B100 PTP program.
Perhaps the best way to put this issue to rest is to obtain some impartial data
comparing the D5453 and D2622 test methods. ASTM runs a B100 Proficiency
Testing Program (PTP)6 wherein B100 samples are
sent out three times per year to laboratory participants for analysis of
approximately 24 different properties, including sulfur. Unfortunately, D2622
is not included in this PTP program, likely due to the statement regarding
D2622 in the biodiesel specification.
Prior to the publication of this paper, a
request was made to include D2622 in the B100 PTP program. Unfortunately, it
was denied as ASTM stated that the method was inappropriate for biodiesel due
to the samples being low in sulfur and high in oxygen content.
However, it is interesting to note that D7039
(another WDXRF method, specifically for MWDXRF) is included in this PTP; in a
separate paper7 written by the author, the low bias of D7039 PTP data (in orange, FIG. 1) to D5453 PTP
data (in blue, FIG. 1)
is discussed, and it is proposed that this bias is due to the lack of oxygen
correction by participants.
Note: This low bias is the
same expectation that exists for high oxygen-containing samples in Section 6.2
of D2622 but contradicts the expectation of Note X1.1 in D6751.
Takeaways. A contradiction exists
between the ASTM D6751 biodiesel specification and the D2622 sulfur by WDXRF test
method.
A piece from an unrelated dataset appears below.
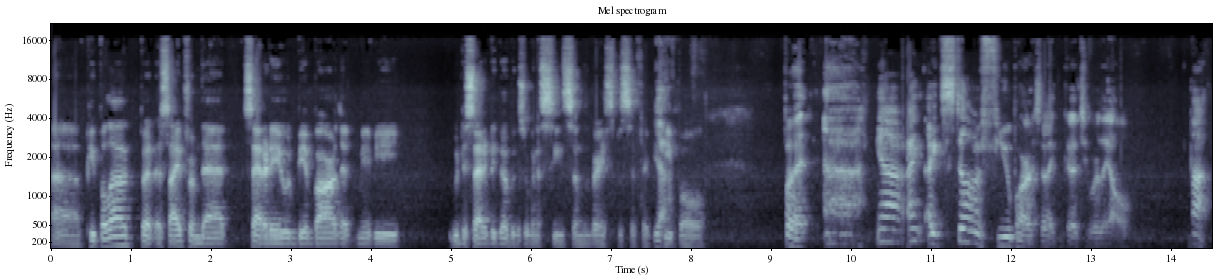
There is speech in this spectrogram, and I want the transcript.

The B100 specification states that the high oxygen of B100 samples
leads to high bias by D2622, but the D2622 method states that high-oxygen
samples lead to sulfur Kα radiation absorption and a low sulfur bias (if not
corrected for). There is an existing research report D02-1480 detailing the D6751
specification references; however, when investigated, a number of issues include:
Although D2622 is not in the ASTM B100
proficiency testing program, comparison of another WDXRF method (D7039 sulfur
by MWDXRF) with D5453 (sulfur by UVF) indicates that the D2622 method is
correct, and that high-oxygen content causes low rather than high bias.
Considering these discoveries, an investigation
by ASTM should be undertaken to address this discrepancy. At a minimum, it is
recommended that the high bias statement should be immediately balloted for
removal from the D6751 B100 specification and D2622 be added to the ASTM B100
PTP program to collect impartial method comparison data. HP
LESLIE MCHENRY is an Applications Supervisor for XOS. With more than two decades of
experience in petroleum applications—first as a chemist specializing in downstream product analysis
at a North American petroleum refinery, then as an Applications Scientist and
Supervisor at XOS—McHenry
is recognized as an industry expert. She is the author of numerous white papers
and ASTM XRF method revisions, including D7039, D7536, D7757 and the addition
of Procedure C for XRF to ASTM D4929 “Determination of chloride content in crude
oil.” As a former XOS customer, McHenry enjoys assisting others with their
elemental analysis testing challenges.